- David Lektzian and Mark Souva, An Institutional Theory of Sanctions Onset and Success
- Alexander B. Downes, Restraint or Propellant? Democracy and Civilian Fatalities in Interstate Wars
- Damon Centola, Juan Carlos González-Avella, Víctor M. Eguíluz, & Maxi San Miguel, Homophily, Cultural Drift, and the Co-Evolution of Cultural Groups
- Isak Svensson, Fighting with Faith: Religion and Conflict Resolution in Civil Wars
- Edward Aspinall, The Construction of Grievance: Natural Resources and Identity in a Separatist Conflict
Sunday, December 2, 2007
The International Committee of the Red Cross's Customary International Humanitarian Law by Jean-Marie Henckaerts and Louise Doswald-Beck (Cambridge University Press, 2005) contains a unique collection of evidence of the practice of States and non-State actors in the field of international humanitarian law, together with the authors' assessment of that practice and their compilation of rules of customary law based on that assessment. The Study invites comment on its compilation of rules. Perspectives on the ICRC Study on Customary International Humanitarian Law results from a year-long examination of the Study by a group of military lawyers, academics and practitioners, all with experience in international humanitarian law. The book discusses the Study, its methodology and its rules and provides a critical analysis of them. It adds its own contribution to scholarship on the interpretation and application of international humanitarian law.Contents include:
- Daniel Bethlehem, The methodological framework of the study
- Iain Scobbie, The approach to customary international law in the study
- Françoise Hampson, Other areas of customary law in relation to the study
- Jelena Pejic, Status of conflict
- Anthony Rogers, Combatant status
- Michael Schmitt, Targeting
- Susan C. Breau, Protected persons and objects
- Karen Hulme, Environment
- William J. Fenrick, Methods of warfare
- Steven Haines, Weapons of warfare
- Françoise Hampson, Fundamental guarantees
- Agnieszka Jachec-Neale, Prisoner of war status
- Ryszard Piotrowicz, Displacement and displaced persons
- David Turns, Implementation and compliance
- Charles Garraway, War crimes
- Elizabeth Wilmshurst, Conclusions
- Allison M. Danner, Defining Unlawful Enemy Combatants: A Centripetal Story
- David Sloss, Schizophrenic Treaty Law
- Geoffrey S. Corn, Questioning the Jurisdictional Moorings of the Military Commissions Act
- Kristine A. Huskey, Standards and Procedures for Classifying “Enemy Combatants”: Congress, What Have You Done?

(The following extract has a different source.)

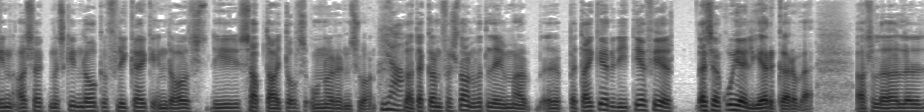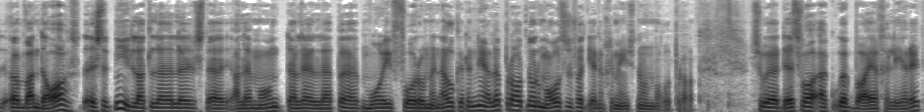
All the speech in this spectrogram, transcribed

- Ademun-Odeke, From the “Constitution of the Maritime Safety Committee” to the “Constitution of the Council”: Will the IMCO Experience Repeat Itself at the IMO Nearly Fifty Years On?
- Alexander Orakhelashvili, Overlap and Convergence: The Interaction Between Jus ad Bellum and Jus in Bello
- Kathleen Cavanaugh, The Israeli Military Court System in the West Bank and Gaza
- Fiona de Londras, The Right to Challenge the Lawfulness of Detention: An International Perspective on US Detention of Suspected Terrorists
- Claire Breen, The Necessity of a Role for the ECOSOC in the Maintenance of International Peace and Security
- Gary Wilson, The Legal, Military and Political Consequences of the ‘Coalition of the Willing’ Approach to UN Military Enforcement Action